Polsek concludes that Europeans cannot have it both ways – they cannot have elaborate safety nets and an expensive welfare state on one hand, and keep the moral high ground by accepting continuous waves of immigrants on the other, for long. He argues that the conviction that Europe’s identity was built on the “civilizing” effects of the welfare state is precisely the thing that prevents the solution of Europe’s problems. Polsek articulates the crux of the matter being that once Europeans perceive migrants as competitors for the same piece of cake, then conflicts are likely to follow suit.

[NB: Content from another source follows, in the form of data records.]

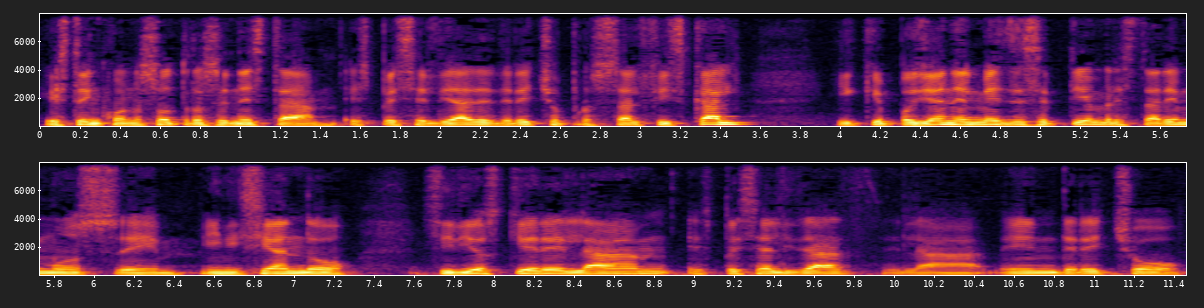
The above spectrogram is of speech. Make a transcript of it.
estén con nosotros en esta especialidad de Derecho Procesal Fiscal y que pues ya en el mes de septiembre estaremos eh, iniciando si Dios quiere, la especialidad la, en Derecho,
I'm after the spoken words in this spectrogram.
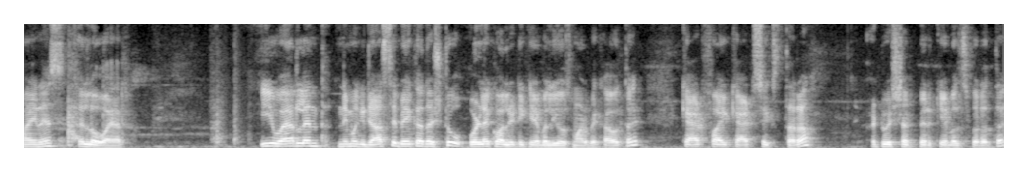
minus yellow wire ಈ ವೈರ್ ಲೆಂತ್ ನಿಮಗೆ ಜಾಸ್ತಿ ಬೇಕಾದಷ್ಟು ಒಳ್ಳೆ ಕ್ವಾಲಿಟಿ ಕೇಬಲ್ ಯೂಸ್ ಮಾಡಬೇಕಾಗುತ್ತೆ. ಕ್ಯಾಟ್ ಫೈವ್ ಕ್ಯಾಟ್ ಸಿಕ್ಸ್ ಥರ ಟ್ವಿಸ್ಟೆಡ್ ಪೇರ್ ಕೇಬಲ್ಸ್ ಬರುತ್ತೆ.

Given my political views I tend to identify with Polsek’s conclusions. For me, the liberals have gone too far in Europe and there’s an urgent need to reform the welfare state and increase competitiveness in Europe. The bottom line is political rather than economic or even social – Europe will see increasing conflict as a result of policies without a cohesive strategy.